- **THE PROBLEM**
Output each record exactly, excluding pictures.

- **DATA**
● ● ● ● ●

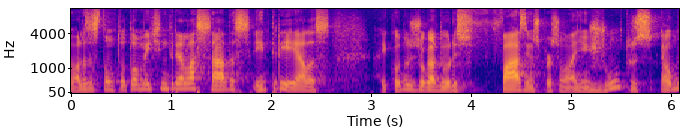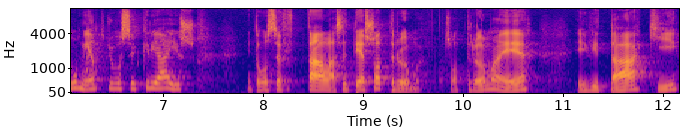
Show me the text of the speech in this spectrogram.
Então elas estão totalmente entrelaçadas entre elas. Aí quando os jogadores fazem os personagens juntos, é o momento de você criar isso. Então você tá lá, você tem a sua trama. Sua trama é evitar que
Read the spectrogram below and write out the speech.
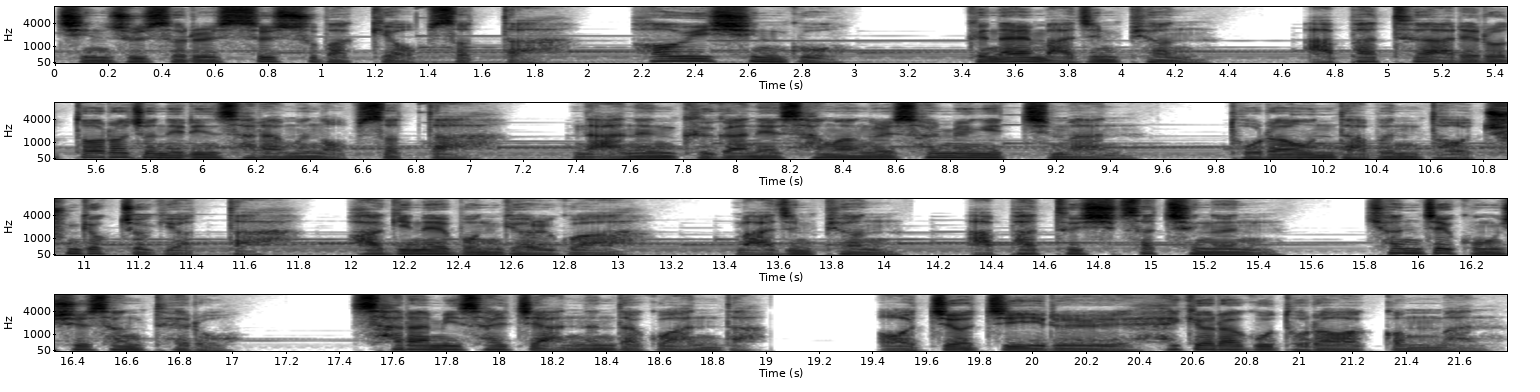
진술서를 쓸 수밖에 없었다. 허위 신고. 그날 맞은편 아파트 아래로 떨어져 내린 사람은 없었다. 나는 그간의 상황을 설명했지만 돌아온 답은 더 충격적이었다. 확인해 본 결과 맞은편 아파트 14층은 현재 공실 상태로 사람이 살지 않는다고 한다. 어찌어찌 이를 해결하고 돌아왔건만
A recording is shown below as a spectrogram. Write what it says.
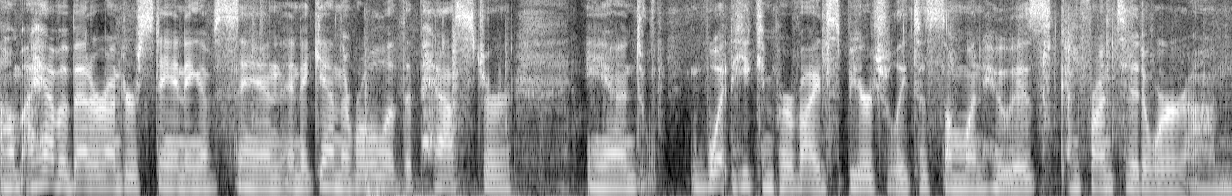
um, I have a better understanding of sin and, again, the role of the pastor and what he can provide spiritually to someone who is confronted or um,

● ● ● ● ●

- **TASK RESULT**
Show me the text of the speech in this spectrogram.
Então elas estão totalmente entrelaçadas entre elas. Aí quando os jogadores fazem os personagens juntos, é o momento de você criar isso. Então você tá lá, você tem a sua trama. Sua trama é evitar que
Read the spectrogram below and write out the speech.
진술서를 쓸 수밖에 없었다. 허위 신고. 그날 맞은편 아파트 아래로 떨어져 내린 사람은 없었다. 나는 그간의 상황을 설명했지만 돌아온 답은 더 충격적이었다. 확인해 본 결과 맞은편 아파트 14층은 현재 공실 상태로 사람이 살지 않는다고 한다. 어찌어찌 이를 해결하고 돌아왔건만
A recording is shown below as a spectrogram. Write what it says.
um, I have a better understanding of sin and, again, the role of the pastor and what he can provide spiritually to someone who is confronted or um,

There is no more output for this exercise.